**YOUR GOAL**
Write out every line below again exactly as it stands, skipping each image.
** Opening DATA IN THIS EXERCISE block **
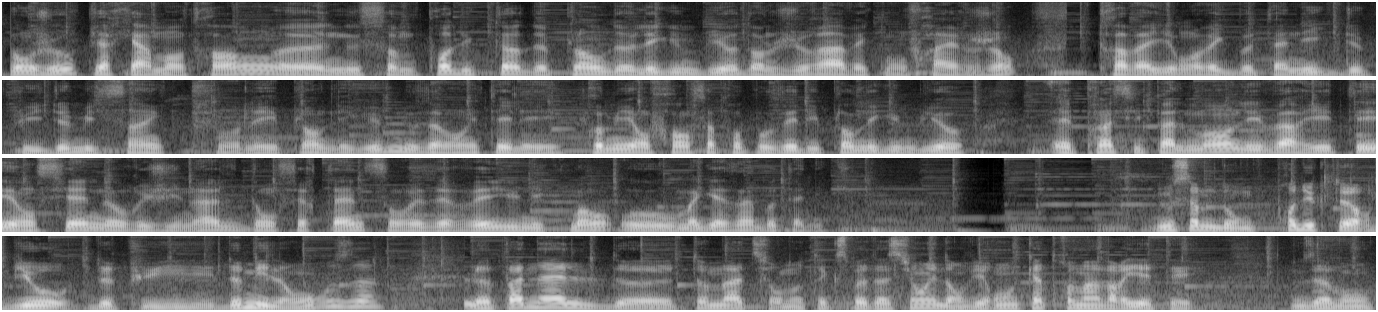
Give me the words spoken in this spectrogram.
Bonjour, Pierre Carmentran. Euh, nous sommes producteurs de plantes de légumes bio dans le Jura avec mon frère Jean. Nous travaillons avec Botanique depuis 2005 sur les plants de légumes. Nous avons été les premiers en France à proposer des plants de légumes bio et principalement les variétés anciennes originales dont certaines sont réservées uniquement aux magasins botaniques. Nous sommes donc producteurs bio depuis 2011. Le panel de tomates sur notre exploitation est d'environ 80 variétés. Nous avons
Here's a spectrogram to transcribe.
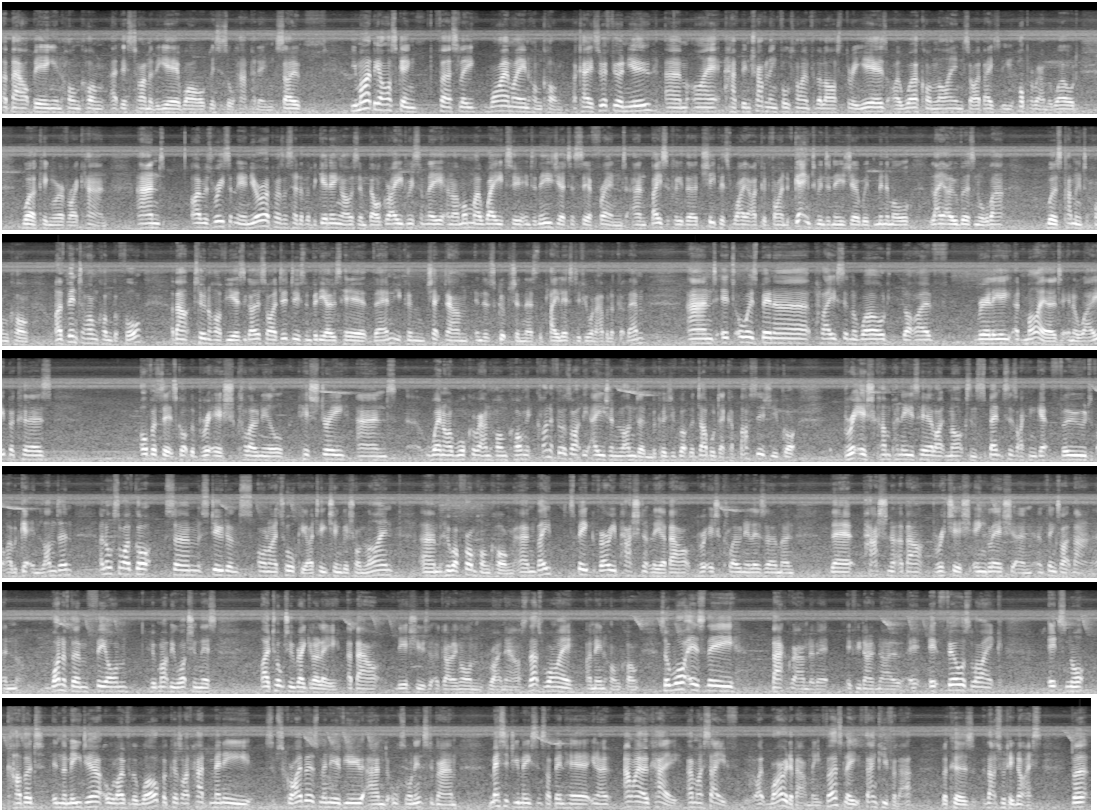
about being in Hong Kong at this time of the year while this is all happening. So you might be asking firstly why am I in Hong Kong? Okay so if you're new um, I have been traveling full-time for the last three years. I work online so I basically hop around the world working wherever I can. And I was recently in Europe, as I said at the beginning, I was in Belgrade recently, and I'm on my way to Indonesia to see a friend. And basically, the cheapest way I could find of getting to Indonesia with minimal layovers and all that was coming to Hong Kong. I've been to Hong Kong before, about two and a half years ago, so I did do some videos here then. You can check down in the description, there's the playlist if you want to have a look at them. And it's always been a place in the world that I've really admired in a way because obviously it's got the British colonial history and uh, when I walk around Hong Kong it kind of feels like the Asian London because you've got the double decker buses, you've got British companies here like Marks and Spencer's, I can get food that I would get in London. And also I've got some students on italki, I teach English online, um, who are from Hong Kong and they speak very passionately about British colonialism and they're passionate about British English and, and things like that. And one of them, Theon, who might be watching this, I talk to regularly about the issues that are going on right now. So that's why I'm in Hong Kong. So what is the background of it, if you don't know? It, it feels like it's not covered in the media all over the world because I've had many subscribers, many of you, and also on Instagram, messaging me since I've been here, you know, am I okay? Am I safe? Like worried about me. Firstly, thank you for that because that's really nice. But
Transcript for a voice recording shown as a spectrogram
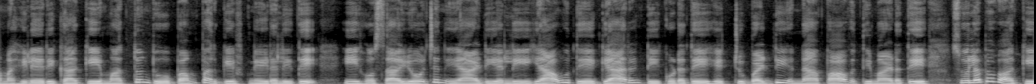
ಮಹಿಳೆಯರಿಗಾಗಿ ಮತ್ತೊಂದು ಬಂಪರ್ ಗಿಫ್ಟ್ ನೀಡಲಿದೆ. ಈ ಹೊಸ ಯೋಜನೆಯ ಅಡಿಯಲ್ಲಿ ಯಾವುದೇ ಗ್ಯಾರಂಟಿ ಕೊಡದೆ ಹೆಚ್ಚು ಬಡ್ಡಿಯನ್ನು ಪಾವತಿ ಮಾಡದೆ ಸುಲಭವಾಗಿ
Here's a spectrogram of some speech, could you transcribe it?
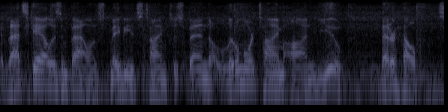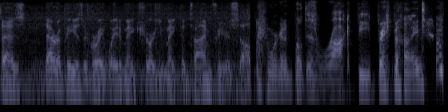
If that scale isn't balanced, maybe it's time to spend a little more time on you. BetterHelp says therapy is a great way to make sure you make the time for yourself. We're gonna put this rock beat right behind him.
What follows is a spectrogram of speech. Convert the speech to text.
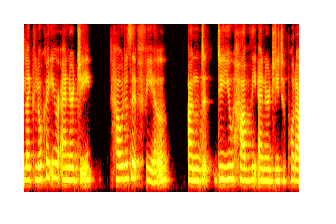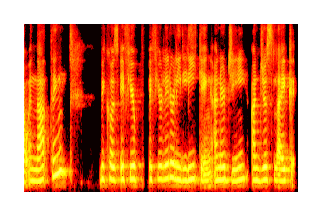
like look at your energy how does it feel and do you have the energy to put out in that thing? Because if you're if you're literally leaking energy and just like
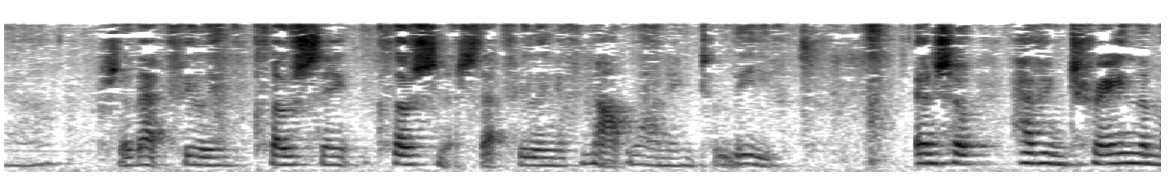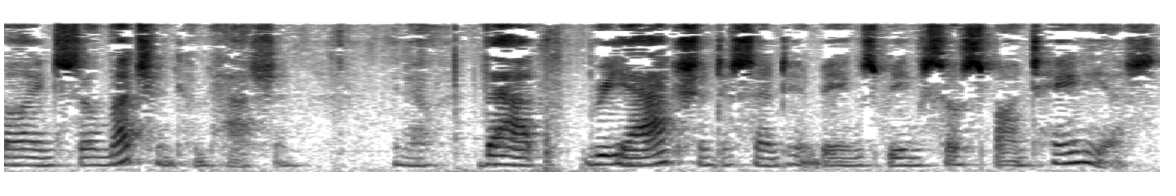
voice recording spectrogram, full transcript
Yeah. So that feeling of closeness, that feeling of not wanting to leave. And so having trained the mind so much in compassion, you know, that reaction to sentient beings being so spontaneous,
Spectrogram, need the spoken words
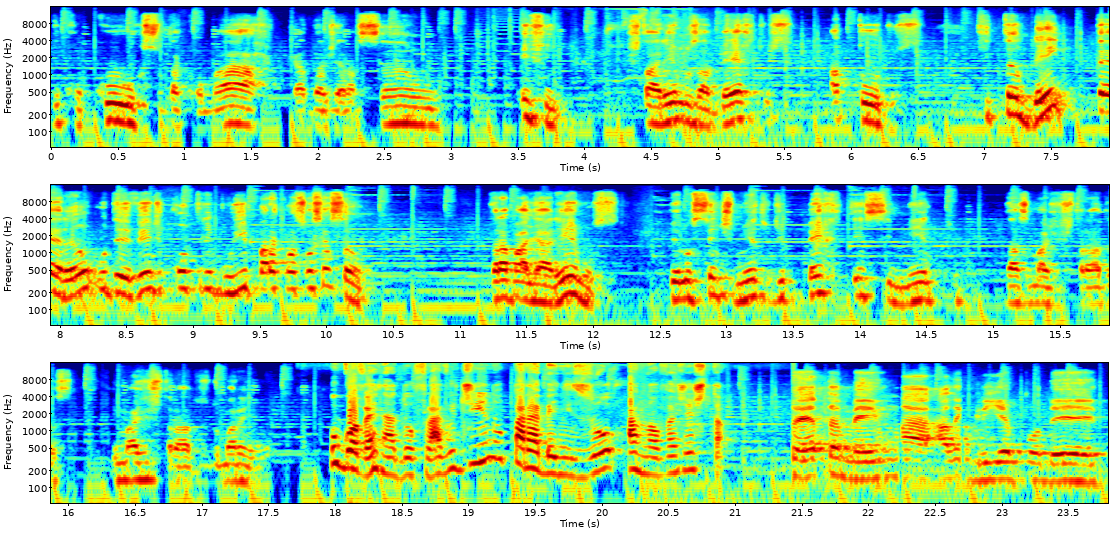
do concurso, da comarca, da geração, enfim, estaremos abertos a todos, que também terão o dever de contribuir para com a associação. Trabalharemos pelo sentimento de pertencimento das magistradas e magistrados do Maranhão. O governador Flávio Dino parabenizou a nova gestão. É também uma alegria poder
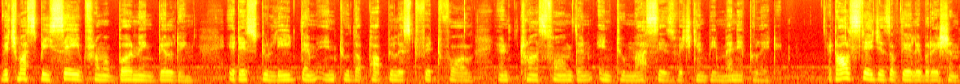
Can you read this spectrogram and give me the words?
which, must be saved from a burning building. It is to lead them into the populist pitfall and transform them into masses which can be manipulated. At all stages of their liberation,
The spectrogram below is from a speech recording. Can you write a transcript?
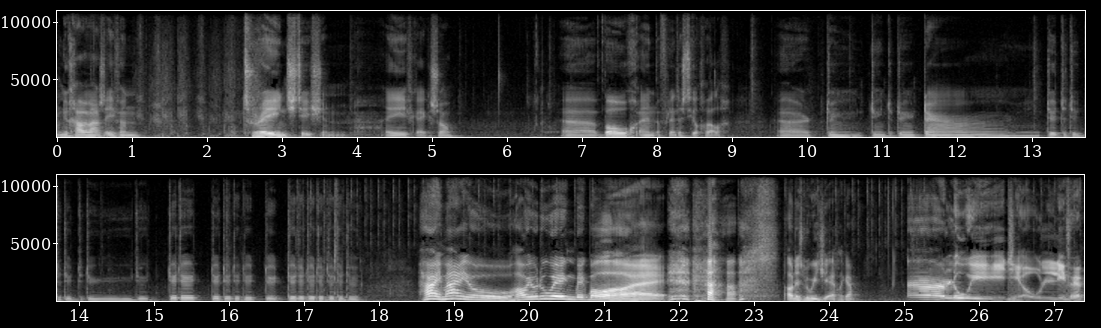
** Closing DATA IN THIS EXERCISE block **
**SOLUTION**
Give me the words spoken in this spectrogram.
Bonjour, Pierre Carmentran. Euh, nous sommes producteurs de plantes de légumes bio dans le Jura avec mon frère Jean. Nous travaillons avec Botanique depuis 2005 sur les plants de légumes. Nous avons été les premiers en France à proposer des plants de légumes bio et principalement les variétés anciennes originales dont certaines sont réservées uniquement aux magasins botaniques. Nous sommes donc producteurs bio depuis 2011. Le panel de tomates sur notre exploitation est d'environ 80 variétés. Nous avons
Here's a spectrogram to transcribe.
about being in Hong Kong at this time of the year while this is all happening. So you might be asking firstly why am I in Hong Kong? Okay so if you're new um, I have been traveling full-time for the last three years. I work online so I basically hop around the world working wherever I can. And I was recently in Europe, as I said at the beginning, I was in Belgrade recently, and I'm on my way to Indonesia to see a friend. And basically, the cheapest way I could find of getting to Indonesia with minimal layovers and all that was coming to Hong Kong. I've been to Hong Kong before, about two and a half years ago, so I did do some videos here then. You can check down in the description, there's the playlist if you want to have a look at them. And it's always been a place in the world that I've really admired in a way because obviously it's got the British colonial history and uh, when I walk around Hong Kong it kind of feels like the Asian London because you've got the double decker buses, you've got British companies here like Marks and Spencer's, I can get food that I would get in London. And also I've got some students on italki, I teach English online, um, who are from Hong Kong and they speak very passionately about British colonialism and they're passionate about British English and, and things like that. And one of them, Theon, who might be watching this, I talk to regularly about the issues that are going on right now. So that's why I'm in Hong Kong. So what is the background of it, if you don't know? It, it feels like it's not covered in the media all over the world because I've had many subscribers, many of you, and also on Instagram, messaging me since I've been here, you know, am I okay? Am I safe? Like worried about me. Firstly, thank you for that because that's really nice. But
Transcript for a voice recording shown as a spectrogram
ಮಹಿಳೆಯರಿಗಾಗಿ ಮತ್ತೊಂದು ಬಂಪರ್ ಗಿಫ್ಟ್ ನೀಡಲಿದೆ. ಈ ಹೊಸ ಯೋಜನೆಯ ಅಡಿಯಲ್ಲಿ ಯಾವುದೇ ಗ್ಯಾರಂಟಿ ಕೊಡದೆ ಹೆಚ್ಚು ಬಡ್ಡಿಯನ್ನು ಪಾವತಿ ಮಾಡದೆ ಸುಲಭವಾಗಿ
Here's a spectrogram of some speech, could you transcribe it?
If that scale isn't balanced, maybe it's time to spend a little more time on you. BetterHelp says therapy is a great way to make sure you make the time for yourself. We're gonna put this rock beat right behind him.
What follows is a spectrogram of speech. Convert the speech to text.
like look at your energy how does it feel and do you have the energy to put out in that thing? Because if you're if you're literally leaking energy and just like
voice recording spectrogram, full transcript
Yeah. So that feeling of closeness, that feeling of not wanting to leave. And so having trained the mind so much in compassion, you know, that reaction to sentient beings being so spontaneous,
Spectrogram, need the spoken words
do concurso, da comarca, da geração, enfim, estaremos abertos a todos, que também terão o dever de contribuir para com a associação. Trabalharemos pelo sentimento de pertencimento das magistradas e magistrados do Maranhão. O governador Flávio Dino parabenizou a nova gestão. É também uma alegria poder
Can you read this spectrogram and give me the words?
which, must be saved from a burning building. It is to lead them into the populist pitfall and transform them into masses which can be manipulated. At all stages of their liberation,
The spectrogram below is from a speech recording. Can you write a transcript?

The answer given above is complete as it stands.